Many states are looking for methods to improve longitudinal joint performance of their pavements, since these joints often fail before the rest of the surface. With the inherently lower density at the longitudinal joints we often see pavements fail by cracking, raveling, and potholing. Lower density is synonymous with higher air voids which leads to premature failure of pavements due to intrusion of air and water. Studies have shown that longitudinal joints in pavements are often the weakest areas of a road. (1)
A picture of a road’s longitudinal joint with significant damage.
Several state DOTs (Department of Transportation) are now using a materials approach to seal the longitudinal joint region by filling these air voids with asphalt content from the bottom up. This particular materials approach is referred to as VRAM(2), a Void Reducing Asphalt Membrane. VRAM is a highly polymer-modified asphalt cement that is placed at the location of a longitudinal joint before paving. As mix is paved over it, the VRAM melts and migrates up into voids in the low-density mix, making the mix impermeable to moisture while sealing the longitudinal joint itself.
Think of this materials approach and application as putting VRAM down first (asphalt content), to fill air voids in the HMA mat, AFTER the HMA has been placed. This is the innovative nature and chemistry of VRAM and why it has been helping roads last longer in more than 20 states in the United States.
This particular project covers 10,560 feet in Calumet County, Wisconsin from US 151 to Honeymoon Hills Road.
Illinois Department of Transportation (IDOT) test pavements were evaluated after 12 years and found to have longitudinal joints that exhibited significantly better performance than the control joint sections and were in similar or better condition than the rest of the pavement. Laboratory testing of cores showed decreased permeability and increased crack resistance of mix near joints with VRAM as compared with similar mix without VRAM. The life extension of the joint area is approximately 3–5 years, and the benefit is calculated to be three to five times the initial cost.
You will note the test section (above the white line) did not use VRAM, while the section below did use VRAM. This picture is from 15 years AFTER the VRAM was placed under the HMA at time of construction.
The crew started at address N3362 in the eastbound lane. Ambient temperature was 61F and existing pavement was 80F. ProTack applied a straight and consistent line throughout the project. VRAM width was measured with an average of 18 inches. (3)
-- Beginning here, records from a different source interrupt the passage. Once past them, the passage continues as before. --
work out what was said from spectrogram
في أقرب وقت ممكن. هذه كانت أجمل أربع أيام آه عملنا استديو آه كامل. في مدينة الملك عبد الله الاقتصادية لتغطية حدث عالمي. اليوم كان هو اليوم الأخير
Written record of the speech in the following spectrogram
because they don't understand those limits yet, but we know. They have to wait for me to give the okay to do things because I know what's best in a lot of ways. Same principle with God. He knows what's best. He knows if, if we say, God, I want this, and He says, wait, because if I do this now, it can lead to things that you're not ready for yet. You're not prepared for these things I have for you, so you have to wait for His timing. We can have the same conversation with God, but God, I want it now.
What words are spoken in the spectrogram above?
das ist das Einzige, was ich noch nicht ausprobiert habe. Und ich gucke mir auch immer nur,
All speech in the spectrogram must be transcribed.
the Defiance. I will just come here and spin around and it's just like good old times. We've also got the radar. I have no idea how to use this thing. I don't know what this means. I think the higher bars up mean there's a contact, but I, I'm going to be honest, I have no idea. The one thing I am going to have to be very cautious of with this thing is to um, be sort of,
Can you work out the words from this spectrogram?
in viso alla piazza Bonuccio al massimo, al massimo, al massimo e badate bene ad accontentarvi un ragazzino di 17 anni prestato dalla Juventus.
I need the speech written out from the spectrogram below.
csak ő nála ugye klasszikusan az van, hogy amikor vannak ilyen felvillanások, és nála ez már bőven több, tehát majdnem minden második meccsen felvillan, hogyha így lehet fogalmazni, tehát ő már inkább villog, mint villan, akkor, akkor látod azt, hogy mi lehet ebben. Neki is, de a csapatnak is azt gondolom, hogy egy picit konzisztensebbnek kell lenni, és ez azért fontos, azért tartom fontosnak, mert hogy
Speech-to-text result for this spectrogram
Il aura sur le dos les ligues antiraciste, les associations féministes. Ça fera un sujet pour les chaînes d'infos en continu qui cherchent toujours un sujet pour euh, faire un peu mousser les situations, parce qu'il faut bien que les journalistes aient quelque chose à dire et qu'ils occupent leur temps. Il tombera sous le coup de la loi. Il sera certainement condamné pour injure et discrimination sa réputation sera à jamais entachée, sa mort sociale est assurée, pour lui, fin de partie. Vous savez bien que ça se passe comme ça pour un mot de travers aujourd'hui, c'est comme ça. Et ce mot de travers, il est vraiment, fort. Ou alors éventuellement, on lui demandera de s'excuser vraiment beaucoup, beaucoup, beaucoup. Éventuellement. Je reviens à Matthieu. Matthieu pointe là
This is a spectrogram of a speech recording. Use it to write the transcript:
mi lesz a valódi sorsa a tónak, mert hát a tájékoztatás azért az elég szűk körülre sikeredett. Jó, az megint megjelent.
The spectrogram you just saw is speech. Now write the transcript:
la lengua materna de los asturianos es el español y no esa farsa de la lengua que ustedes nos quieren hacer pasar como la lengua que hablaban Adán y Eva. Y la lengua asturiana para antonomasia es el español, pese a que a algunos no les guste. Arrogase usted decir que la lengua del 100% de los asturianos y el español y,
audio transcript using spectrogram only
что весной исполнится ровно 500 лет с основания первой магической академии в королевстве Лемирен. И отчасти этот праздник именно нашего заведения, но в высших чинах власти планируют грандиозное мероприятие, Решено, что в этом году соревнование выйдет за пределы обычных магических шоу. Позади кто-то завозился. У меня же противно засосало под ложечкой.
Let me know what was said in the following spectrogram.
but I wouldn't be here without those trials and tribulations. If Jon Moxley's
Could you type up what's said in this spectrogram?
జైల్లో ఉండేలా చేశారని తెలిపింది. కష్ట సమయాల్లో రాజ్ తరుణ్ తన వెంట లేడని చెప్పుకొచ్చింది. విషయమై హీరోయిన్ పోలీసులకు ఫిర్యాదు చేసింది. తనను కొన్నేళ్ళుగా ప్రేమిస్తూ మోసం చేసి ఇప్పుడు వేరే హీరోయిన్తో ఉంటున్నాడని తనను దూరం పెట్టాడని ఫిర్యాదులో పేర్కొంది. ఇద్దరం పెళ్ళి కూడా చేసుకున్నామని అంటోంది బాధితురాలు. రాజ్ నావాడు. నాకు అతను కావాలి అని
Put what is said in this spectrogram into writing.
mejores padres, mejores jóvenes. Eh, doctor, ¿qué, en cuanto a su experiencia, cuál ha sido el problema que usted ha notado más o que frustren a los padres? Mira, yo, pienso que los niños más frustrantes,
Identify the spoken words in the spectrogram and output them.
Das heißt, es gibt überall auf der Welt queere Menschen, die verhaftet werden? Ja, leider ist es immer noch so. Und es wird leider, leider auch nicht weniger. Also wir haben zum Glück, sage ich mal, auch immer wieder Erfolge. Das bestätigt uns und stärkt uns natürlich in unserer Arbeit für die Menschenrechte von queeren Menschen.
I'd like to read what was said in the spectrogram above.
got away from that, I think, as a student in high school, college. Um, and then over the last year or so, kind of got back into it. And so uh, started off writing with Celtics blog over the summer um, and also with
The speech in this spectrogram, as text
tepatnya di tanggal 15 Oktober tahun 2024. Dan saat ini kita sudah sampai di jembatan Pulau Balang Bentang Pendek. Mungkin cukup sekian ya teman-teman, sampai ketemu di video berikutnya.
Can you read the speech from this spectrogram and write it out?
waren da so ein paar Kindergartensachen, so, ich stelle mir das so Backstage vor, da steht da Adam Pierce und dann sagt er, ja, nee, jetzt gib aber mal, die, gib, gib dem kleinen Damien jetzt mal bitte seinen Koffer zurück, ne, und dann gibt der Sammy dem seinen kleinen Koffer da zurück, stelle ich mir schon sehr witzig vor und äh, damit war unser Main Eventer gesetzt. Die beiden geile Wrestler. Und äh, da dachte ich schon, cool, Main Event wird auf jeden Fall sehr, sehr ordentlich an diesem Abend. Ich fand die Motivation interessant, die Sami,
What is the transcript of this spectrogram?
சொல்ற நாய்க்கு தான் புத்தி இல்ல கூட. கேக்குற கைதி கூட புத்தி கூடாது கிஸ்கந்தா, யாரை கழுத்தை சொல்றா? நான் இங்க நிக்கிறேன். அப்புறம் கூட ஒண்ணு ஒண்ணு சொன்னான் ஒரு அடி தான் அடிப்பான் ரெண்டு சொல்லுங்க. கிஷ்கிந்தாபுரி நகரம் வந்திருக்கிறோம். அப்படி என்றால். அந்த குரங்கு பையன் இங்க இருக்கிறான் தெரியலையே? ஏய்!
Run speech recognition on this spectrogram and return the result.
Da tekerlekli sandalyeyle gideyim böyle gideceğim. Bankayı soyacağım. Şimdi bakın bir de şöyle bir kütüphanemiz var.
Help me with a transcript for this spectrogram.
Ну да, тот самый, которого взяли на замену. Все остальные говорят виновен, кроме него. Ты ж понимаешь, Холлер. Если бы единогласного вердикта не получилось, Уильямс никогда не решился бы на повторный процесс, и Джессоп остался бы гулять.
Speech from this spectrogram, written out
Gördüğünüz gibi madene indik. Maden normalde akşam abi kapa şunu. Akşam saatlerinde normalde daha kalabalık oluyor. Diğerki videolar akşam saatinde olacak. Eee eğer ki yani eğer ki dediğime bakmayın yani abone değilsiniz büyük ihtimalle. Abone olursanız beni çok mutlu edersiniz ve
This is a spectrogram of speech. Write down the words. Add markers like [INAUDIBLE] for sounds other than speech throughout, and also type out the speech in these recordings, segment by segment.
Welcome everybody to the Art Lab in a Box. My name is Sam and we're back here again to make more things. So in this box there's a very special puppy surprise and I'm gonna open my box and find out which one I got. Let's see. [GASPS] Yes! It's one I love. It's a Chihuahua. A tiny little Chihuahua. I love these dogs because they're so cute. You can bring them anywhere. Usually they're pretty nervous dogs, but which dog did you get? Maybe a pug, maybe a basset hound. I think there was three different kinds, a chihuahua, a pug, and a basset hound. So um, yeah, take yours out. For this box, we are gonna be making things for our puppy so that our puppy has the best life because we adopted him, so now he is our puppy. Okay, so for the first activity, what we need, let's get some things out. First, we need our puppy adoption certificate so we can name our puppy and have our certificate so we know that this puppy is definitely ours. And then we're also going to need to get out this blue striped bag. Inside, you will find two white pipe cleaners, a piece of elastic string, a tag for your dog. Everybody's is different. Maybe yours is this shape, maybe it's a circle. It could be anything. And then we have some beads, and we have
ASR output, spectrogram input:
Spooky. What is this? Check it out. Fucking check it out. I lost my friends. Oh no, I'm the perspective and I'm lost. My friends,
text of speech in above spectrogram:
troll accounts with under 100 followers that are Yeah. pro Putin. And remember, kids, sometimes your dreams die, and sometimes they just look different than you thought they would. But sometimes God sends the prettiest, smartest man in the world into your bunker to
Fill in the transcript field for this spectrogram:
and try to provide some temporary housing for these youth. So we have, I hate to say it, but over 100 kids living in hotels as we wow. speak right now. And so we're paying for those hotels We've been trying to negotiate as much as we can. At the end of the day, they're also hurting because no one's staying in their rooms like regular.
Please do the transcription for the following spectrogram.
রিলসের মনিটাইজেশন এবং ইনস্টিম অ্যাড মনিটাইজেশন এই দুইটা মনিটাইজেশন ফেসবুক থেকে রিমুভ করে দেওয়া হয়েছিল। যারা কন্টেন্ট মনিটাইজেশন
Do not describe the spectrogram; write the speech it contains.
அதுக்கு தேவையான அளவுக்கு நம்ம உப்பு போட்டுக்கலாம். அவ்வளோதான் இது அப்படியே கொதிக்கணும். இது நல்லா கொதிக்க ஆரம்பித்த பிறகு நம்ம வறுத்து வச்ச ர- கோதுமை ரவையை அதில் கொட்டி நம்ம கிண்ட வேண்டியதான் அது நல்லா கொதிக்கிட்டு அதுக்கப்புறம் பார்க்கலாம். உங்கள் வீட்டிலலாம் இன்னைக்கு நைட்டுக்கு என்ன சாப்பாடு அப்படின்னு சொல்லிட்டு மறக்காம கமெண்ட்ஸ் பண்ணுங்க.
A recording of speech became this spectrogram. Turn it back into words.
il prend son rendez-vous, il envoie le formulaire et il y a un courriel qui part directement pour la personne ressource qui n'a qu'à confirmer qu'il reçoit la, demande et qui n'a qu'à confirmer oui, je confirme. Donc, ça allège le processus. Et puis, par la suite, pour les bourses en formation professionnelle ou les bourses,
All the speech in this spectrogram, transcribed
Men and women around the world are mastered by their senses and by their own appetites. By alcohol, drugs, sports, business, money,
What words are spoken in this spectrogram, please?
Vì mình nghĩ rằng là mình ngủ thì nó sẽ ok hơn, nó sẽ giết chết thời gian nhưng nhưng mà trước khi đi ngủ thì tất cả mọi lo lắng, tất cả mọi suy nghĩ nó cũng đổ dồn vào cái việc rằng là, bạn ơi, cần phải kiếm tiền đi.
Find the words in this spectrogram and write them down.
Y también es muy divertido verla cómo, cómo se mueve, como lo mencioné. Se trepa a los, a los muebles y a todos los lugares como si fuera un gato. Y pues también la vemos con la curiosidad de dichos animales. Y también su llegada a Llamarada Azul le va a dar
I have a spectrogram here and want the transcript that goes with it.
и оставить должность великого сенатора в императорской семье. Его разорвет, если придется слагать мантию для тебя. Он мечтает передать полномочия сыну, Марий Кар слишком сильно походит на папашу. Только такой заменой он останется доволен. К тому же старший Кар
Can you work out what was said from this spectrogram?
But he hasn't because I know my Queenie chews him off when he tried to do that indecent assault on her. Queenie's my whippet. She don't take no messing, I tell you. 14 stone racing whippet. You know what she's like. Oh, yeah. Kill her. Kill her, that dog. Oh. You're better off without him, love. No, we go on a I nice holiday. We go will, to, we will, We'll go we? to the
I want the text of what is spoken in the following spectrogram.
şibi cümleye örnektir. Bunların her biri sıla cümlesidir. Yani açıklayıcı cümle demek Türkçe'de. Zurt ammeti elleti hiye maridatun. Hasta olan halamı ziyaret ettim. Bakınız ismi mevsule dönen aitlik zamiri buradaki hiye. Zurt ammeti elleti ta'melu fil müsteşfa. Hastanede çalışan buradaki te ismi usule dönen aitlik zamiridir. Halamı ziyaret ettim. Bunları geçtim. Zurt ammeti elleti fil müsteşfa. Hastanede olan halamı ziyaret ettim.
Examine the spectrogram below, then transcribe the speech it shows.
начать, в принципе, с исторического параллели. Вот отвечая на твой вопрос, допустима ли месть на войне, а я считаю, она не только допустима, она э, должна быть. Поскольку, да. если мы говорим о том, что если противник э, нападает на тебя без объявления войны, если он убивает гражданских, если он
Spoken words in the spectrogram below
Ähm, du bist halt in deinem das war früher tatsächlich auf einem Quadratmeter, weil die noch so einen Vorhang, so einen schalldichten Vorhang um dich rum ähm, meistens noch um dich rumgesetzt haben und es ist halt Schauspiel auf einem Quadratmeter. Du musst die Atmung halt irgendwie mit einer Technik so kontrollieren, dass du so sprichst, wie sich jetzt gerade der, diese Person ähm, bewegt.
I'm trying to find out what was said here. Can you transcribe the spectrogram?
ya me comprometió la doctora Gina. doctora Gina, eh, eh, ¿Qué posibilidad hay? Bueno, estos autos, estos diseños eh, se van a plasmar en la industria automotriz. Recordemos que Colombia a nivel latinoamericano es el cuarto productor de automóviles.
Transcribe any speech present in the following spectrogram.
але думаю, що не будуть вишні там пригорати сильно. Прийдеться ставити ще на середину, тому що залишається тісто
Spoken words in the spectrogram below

This picture above shows an 18 inch application of VRAM.
The paving crew started at 11:40. Paving equipment consisted of a Volvo P7170B paver, Sakai SW850-II – 12-ton breakdown roller and a Volvo DD25B-5-ton finish roller. Width was 12 feet. Mix temp was 275F under the screed. HMA is placed over the VRAM. The heat and pressure of the HMA cause the VRAM material to migrate upwards 50-75% into the HMA, filling voids with asphalt content.
J-Band® is a VRAM product from Asphalt Materials, Inc. and was created in the labs of the Heritage Research Group.
J-Band has been helping roads last longer since 2002. VRAM has been used in 20 states and the District of Columbia.
- Materials Approach to Improving Asphalt Pavement Longitudinal Joint Performance. National Academy of Sciences: Transportation Research Board 2021 Article: https://doi.org/10.1177/03611981211044451
- Editor’s Notes: VRAM, Void Reducing Asphalt Membrane is referred to in Illinois as LJS, Longitudinal Joint Sealant.
- Depending on the situation VRAM can be sprayed at different width’s. This article notes 18” which is a typical application width for centerline applications.